The researchers examined a number of environmental and biological factors to see if they influenced the results of the cognitive tests. They found that increasing age, more years of maternal education, residence in a two-parent household, not needing special services, and absence of significant brain injury were all linked to higher scores on both tests. However, children whose mothers had less than a high school education scored higher if they used special services. Birthweight, indomethacin treatment, and other factors did not significantly impact children's scores on these tests.

"These results are the first indication that the brain may recover from injury over time in these children," Dr. Ment says. Verbal comprehension scores increased by more than twice as much in this group of children as would be expected in the normal population, she adds. Many experiments have suggested that animals can recover from early brain injury, but similar results have not previously been shown in prematurely born children.

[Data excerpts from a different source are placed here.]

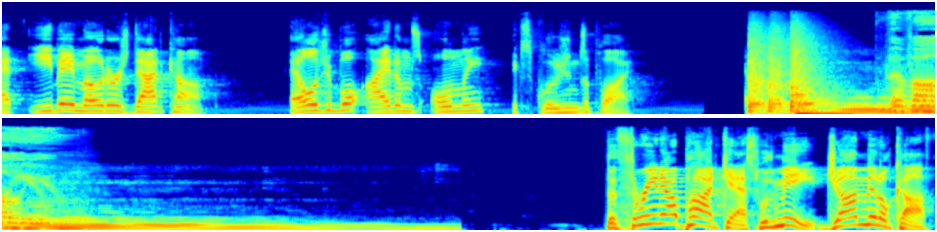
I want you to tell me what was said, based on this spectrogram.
at ebaymotors.com. Eligible items only, exclusions apply. The volume. The Three and Out podcast with me, John Middlekauff,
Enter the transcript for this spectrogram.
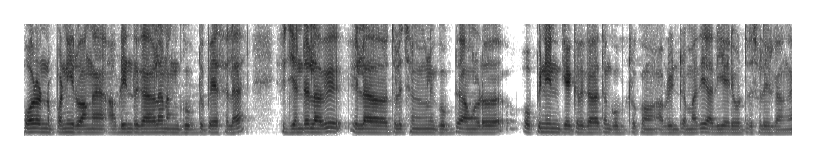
போராட்டம் பண்ணிடுவாங்க அப்படின்றதுக்காகலாம் நாங்கள் கூப்பிட்டு பேசலை. இது ஜென்ரலாகவே எல்லா தொழிற்சங்கங்களையும் கூப்பிட்டு அவங்களோட ஒப்பீனியன் கேட்குறதுக்காக தான் கூப்பிட்ருக்கோம் அப்படின்ற மாதிரி அதிகாரி ஒருத்தர் சொல்லியிருக்காங்க.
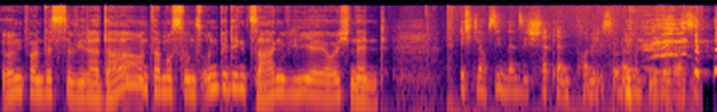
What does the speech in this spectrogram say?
Irgendwann bist du wieder da und da musst du uns unbedingt sagen, wie ihr euch nennt. Ich glaube, sie nennen sich Shetland Ponys oder irgendwie sowas.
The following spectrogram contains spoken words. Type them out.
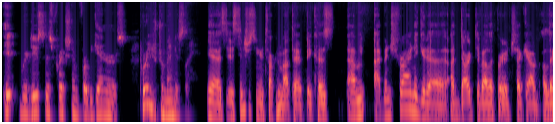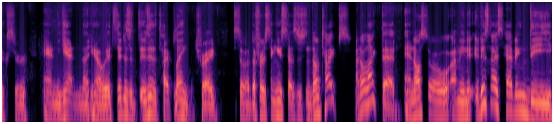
it reduces friction for beginners pretty tremendously. Yeah, it's, it's interesting you're talking about that because um, I've been trying to get a, a Dart developer to check out Elixir, and again, you know, it's it is a, it is a type language, right? So the first thing he says is no types. I don't like that. And also, I mean, it is nice having the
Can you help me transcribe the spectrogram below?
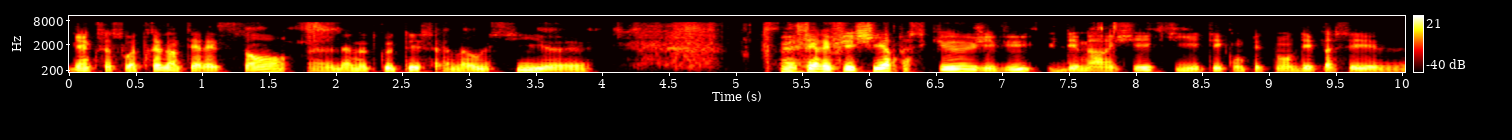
bien que ça soit très intéressant, d'un autre côté, ça m'a aussi me fait réfléchir parce que j'ai vu des maraîchers qui étaient complètement dépassés euh,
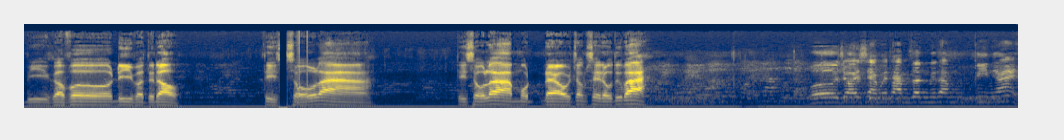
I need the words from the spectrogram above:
bị Gover đi vào từ đầu. Tỷ số là tỷ số là một đều trong xe đấu thứ ba. Vừa cho anh xem cái tham dân với tham kim ngay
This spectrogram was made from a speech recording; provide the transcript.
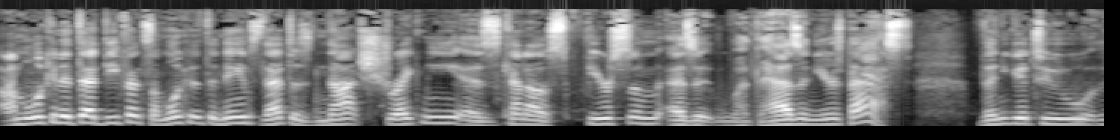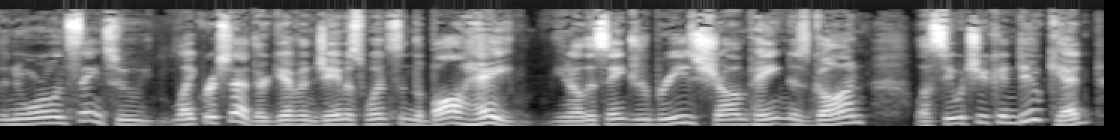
I'm looking at that defense. I'm looking at the names. That does not strike me as kind of fearsome as it has in years past. Then you get to the New Orleans Saints, who, like Rich said, they're giving Jameis Winston the ball. Hey, you know, this ain't Drew Brees. Sean Payton is gone. Let's see what you can do, kid.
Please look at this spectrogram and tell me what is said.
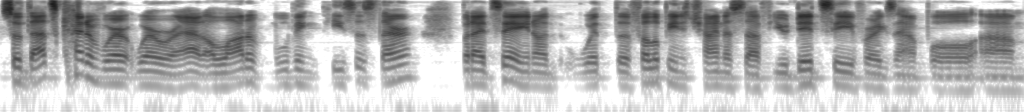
So that's kind of where, where we're at. A lot of moving pieces there. But I'd say, you know, with the Philippines China stuff, you did see, for example, um,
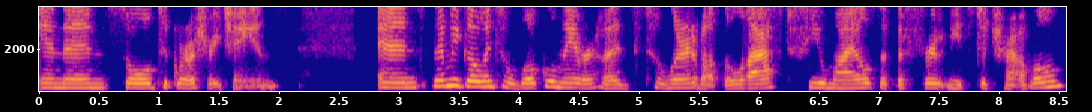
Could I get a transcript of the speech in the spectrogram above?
and then sold to grocery chains. And then we go into local neighborhoods to learn about the last few miles that the fruit needs to travel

Several factors may explain the difference between the new results and those of previous studies, Dr. Ment says. The new study began at about the same time that a drug known as surfactant became widely available to treat respiratory distress syndrome, which is a common, life-threatening problem in premature infants. Because of this and other advances in medical care, about 85 percent of very low birthweight infants now survive - many more than in previous years. Also, previous studies did not evaluate the same groups of children with the same tests each time, she adds.

This study would not have been possible without the commitment of the parents who brought their children to be tested repeatedly during the course of the study, Dr. Ment says. She and her colleagues are continuing to study this group of children. A previous study has shown that these children's brains are smaller than those of other children at age 8, so the researchers are giving the children brain scans at age 12 to determine if the brain size differences persist or decrease over time.

They are also repeating the cognitive tests at that time. Ultimately, they hope to study the children through the end of high school to see how they mature.


The NINDS is a component of the National Institutes of Health in Bethesda, Maryland, part of the U.S. Department of Health and Human Services, and is the nation's primary supporter of biomedical research on the brain and nervous system.

*Ment LR, Vohr B, Allan W, Katz KH, Schneider KC, Westerveld M, Duncan CC, Makuch RW. "Change in Cognitive Function Over Time in Very Low-Birth-Weight Infants." Journal of the American Medical Association, February 12, 2003, Vol. 289, No. 6, pp. 705-711.

Disclaimer: AAAS and EurekAlert! are not responsible for the accuracy of news releases posted to EurekAlert! by contributing institutions or for the use of any information through the EurekAlert system.